Think of painting in Spain around 1900, and we tend to envisage the vast golden canvases of Sorolla’s eternal summer. Glorious though they are, he was by no means the only famous painter active in Spain at that time. Allow me to introduce you to Enrique Simonet Lombardo (1866–1927).
Enrique Simonet was born in Valencia, and started his studies at the Royal Academy there, before moving to Málaga to complete his training.
His The Burial of Saint Lawrence (1886) shows how progressive his early style was, with rich use of marks, and rough daubs to form the sky.
In 1887, Simonet was awarded a bursary to study at the Fine Arts Academy in Rome, where he created some of his greatest early works.

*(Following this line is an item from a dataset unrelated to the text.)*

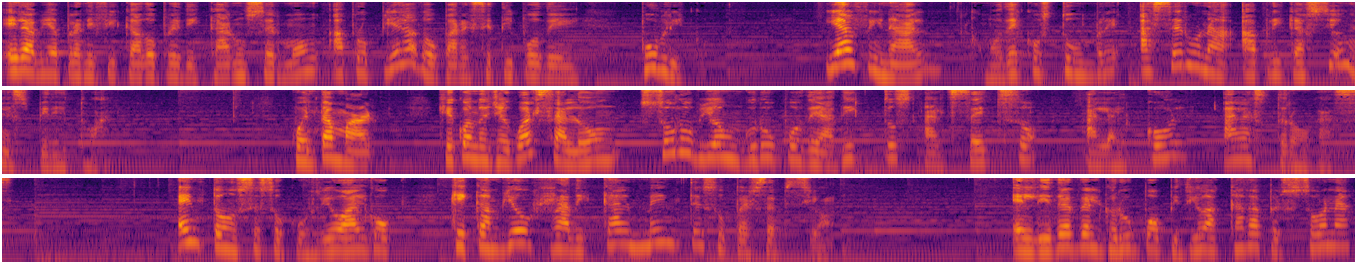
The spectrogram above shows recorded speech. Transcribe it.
él había planificado predicar un sermón apropiado para ese tipo de público y al final, como de costumbre, hacer una aplicación espiritual. Cuenta Mark que cuando llegó al salón solo vio un grupo de adictos al sexo, al alcohol, a las drogas. Entonces ocurrió algo que cambió radicalmente su percepción. El líder del grupo pidió a cada persona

The Beheading of Saint Paul (1887), a huge canvas in Málaga Cathedral, shows a more macabre sight. Paul’s death is not recorded in the Bible, but in the apocryphal Acts of Paul written in about 160 CE. According to that, Nero condemned Paul to death by beheading. Later legend claims that his severed head rebounded three times, each place that it landed becoming the source of water – hence the location now known as San Paolo alle Tre Fontane (Saint Paul at the Three Fountains).
He travelled when in Italy, at some stage visiting Venice to paint his Venetian Waterscape (1887-90), which shows the Campanile of Piazza San Marco in the distance.
He must have painted his Málaga Beach at Dusk (1889) when he was back in Spain during a visit. It shows well his increasing attention to detail which was taking him away from his early Impressionist ways.
His first great success was the unusual The Autopsy also known as Anatomy of the Heart; She had a Heart! (1890), painted after he had moved from Rome to Paris in 1889. According to Mireia Ferrer Álvarez, this was shown at the Paris Salon in 1895.
It follows a visual tradition which perhaps originated with Rembrandt’s The Anatomy Lesson of Dr. Nicolaes Tulp (1632), and was part of the culture of death which flourished during the 1800s. Although more usually expressed in paintings of the Angel of Death, Thomas Eakins – in his The Gross Clinic (1875) – and others had taken their morbid fascination into the anatomy classrooms and the morgues of the day.
The body shown is that of a young woman who had drowned herself. The pathologist stands, contemplating her heart, which he has just removed from her chest. Whether she was an Ophelia, or a ‘fallen woman’ who had decided to end her life with one final fall, we shall never know.
In the early 1890s, Simonet toured the Mediterranean, and visited Palestine.
His next acclaimed work was Flevit super illam (‘He Wept over it’) (1892), another large canvas now in the Prado. He painted this in Jerusalem, in response to Luke 19:41, in which Jesus approaches the city of Jerusalem. As he looks at the city, he weeps over it – hence the Latin words from the Vulgate – in anticipation of the city’s sufferings to come. This view is from the Mount of Olives, and won medals in Madrid (1892), Chicago (1893), Barcelona (1896), and in Paris in 1900.
Following that, Simonet visited North Africa on several occasions. His Smoking Shisha in the Tearoom (1892) shows Arab men drinking tea and smoking shisha tobacco (not hashish) – a brilliant expression of his developing ‘orientalism’. In 1893-4 Simonet worked in Morocco as a war correspondent for a Spanish magazine.
Dance of the Veils (1896) is another classic work from his visits to North Africa.
In The Barber at the Souk (1897) he maintained his very detailed realism.
The Fortune Teller (1899) captures the light and atmosphere of Spain.
I apologise for showing one of his paintings of bull-fighting, but La suerte de varas (The Fate of the Rods, first stage of Spanish bullfighting) (1899) demonstrates how he could still paint very sketchy and gestural work, and had not become obsessed with detail.